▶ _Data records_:
= = =

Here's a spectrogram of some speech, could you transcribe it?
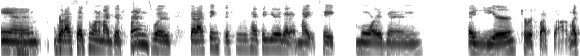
And what I said to one of my good friends was that I think this is the type of year that it might take more than a year to reflect on. Like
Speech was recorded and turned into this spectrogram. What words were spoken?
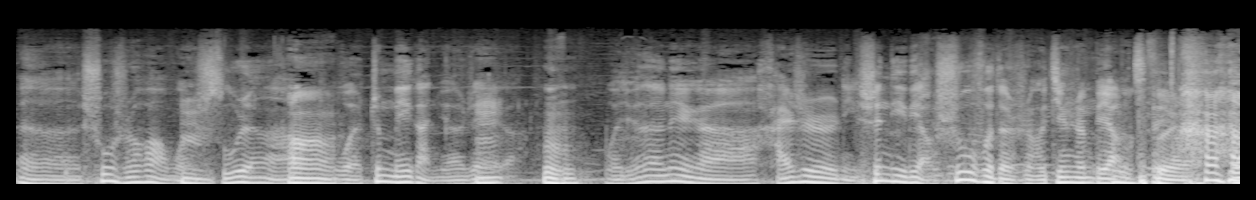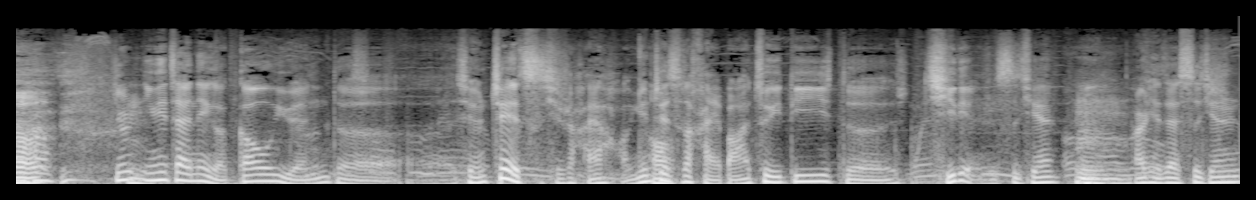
呃，说实话，我俗人啊，嗯。我真没感觉到这个。嗯，我觉得那个还是你身体比较舒服的时候，精神比较自由。啊，就是因为在那个高原的，呃其实这次其实还好，因为这次的海拔最低的起点是四千，嗯。而且在四千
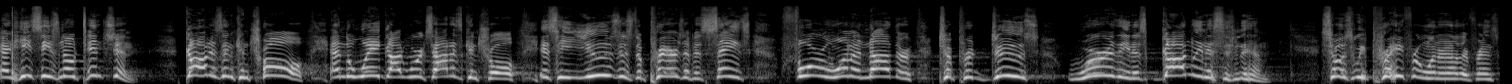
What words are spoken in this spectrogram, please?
and he sees no tension. God is in control. And the way God works out his control is he uses the prayers of his saints for one another to produce worthiness, godliness in them. So as we pray for one another, friends,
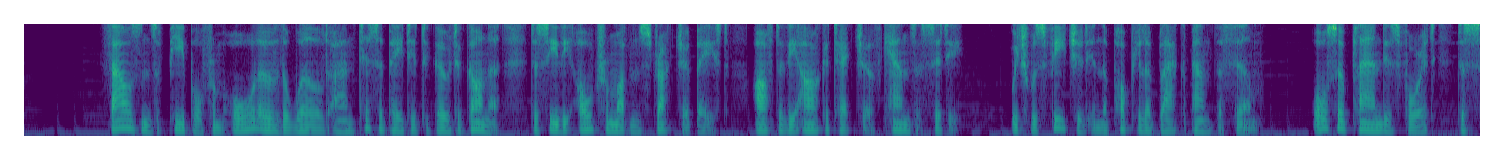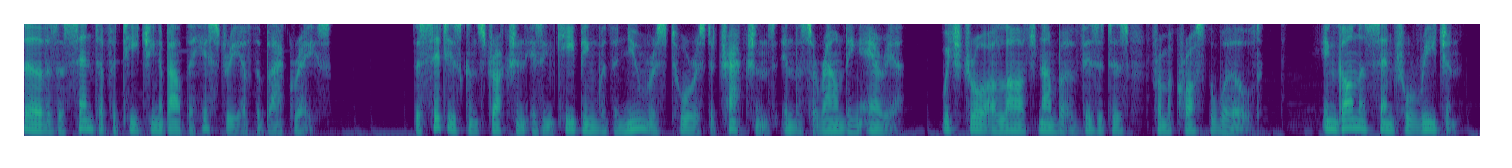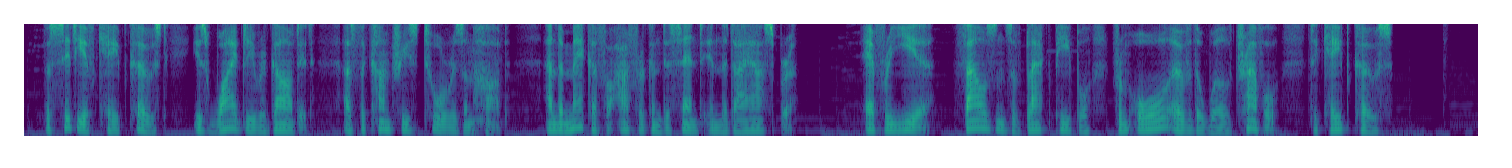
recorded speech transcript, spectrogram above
Thousands of people from all over the world are anticipated to go to Ghana to see the ultra-modern structure based after the architecture of Kansas City, which was featured in the popular Black Panther film also planned is for it to serve as a center for teaching about the history of the black race. The city's construction is in keeping with the numerous tourist attractions in the surrounding area, which draw a large number of visitors from across the world. In Ghana's central region, the city of Cape Coast is widely regarded as the country's tourism hub and a mecca for African descent in the diaspora. Every year, thousands of black people from all over the world travel to Cape Coast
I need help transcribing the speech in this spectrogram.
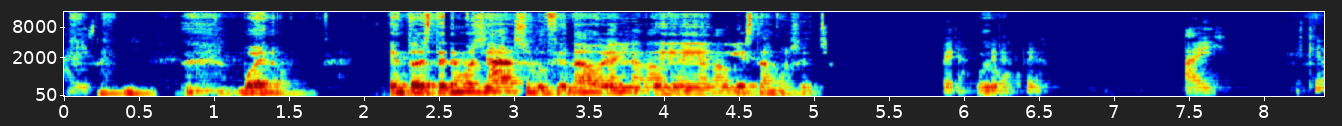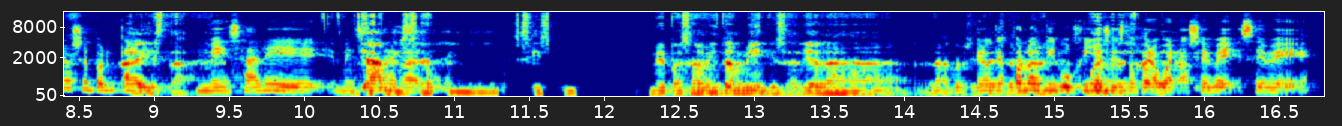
Ahí está. bueno, entonces tenemos ya ah, solucionado el eh, de qué estamos hechos. Espera, espera, espera. Ahí. Es que no sé por qué. Ahí está. Me sale. Me ya, sale me sale. Sí, sí. Me pasó a mí también que salía la, la cosita. Creo que es por los dibujillos esto, pero bueno, se ve, se ve.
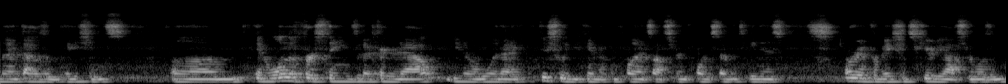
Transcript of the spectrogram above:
9,000 patients. Um, and one of the first things that I figured out, you know, when I officially became a compliance officer in 2017 is our information security officer wasn't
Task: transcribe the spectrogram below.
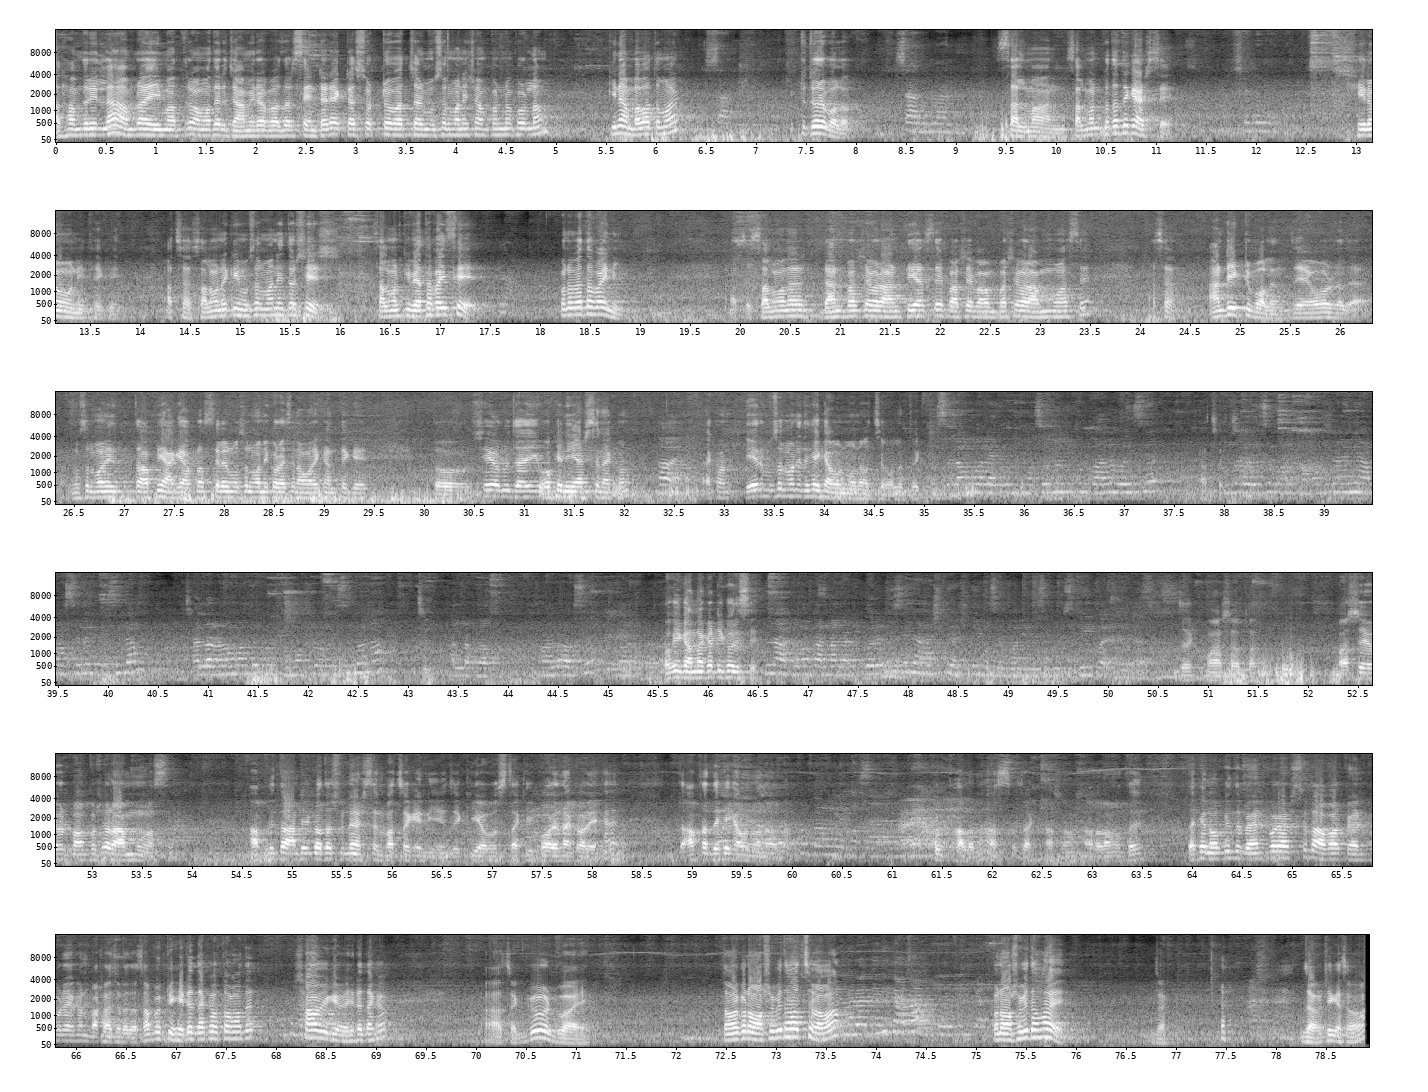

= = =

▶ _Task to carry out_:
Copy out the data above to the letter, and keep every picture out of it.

▶ _Solution_:
Here's a spectrogram of some speech, could you transcribe it?
And what I said to one of my good friends was that I think this is the type of year that it might take more than a year to reflect on. Like
Speech was recorded and turned into this spectrogram. What words were spoken?
呃，说实话，我俗人啊，嗯。我真没感觉到这个。嗯，我觉得那个还是你身体比较舒服的时候，精神比较自由。啊，就是因为在那个高原的，呃其实这次其实还好，因为这次的海拔最低的起点是四千，嗯。而且在四千
What words are spoken in this spectrogram, please?
and he sees no tension. God is in control. And the way God works out his control is he uses the prayers of his saints for one another to produce worthiness, godliness in them. So as we pray for one another, friends,
recorded speech transcript, spectrogram above
Thousands of people from all over the world are anticipated to go to Ghana to see the ultra-modern structure based after the architecture of Kansas City, which was featured in the popular Black Panther film also planned is for it to serve as a center for teaching about the history of the black race. The city's construction is in keeping with the numerous tourist attractions in the surrounding area, which draw a large number of visitors from across the world. In Ghana's central region, the city of Cape Coast is widely regarded as the country's tourism hub and a mecca for African descent in the diaspora. Every year, thousands of black people from all over the world travel to Cape Coast
I need help transcribing the speech in this spectrogram.
Ahí está. bueno, entonces tenemos ya ah, solucionado el eh, de qué estamos hechos. Espera, espera, espera. Ahí. Es que no sé por qué. Ahí está. Me sale. Me ya, sale me sale. Sí, sí. Me pasó a mí también que salía la, la cosita. Creo que es por los dibujillos esto, pero bueno, se ve, se ve.
Transcript of the spectrogram above:
9,000 patients. Um, and one of the first things that I figured out, you know, when I officially became a compliance officer in 2017 is our information security officer wasn't
Task: transcribe the spectrogram below.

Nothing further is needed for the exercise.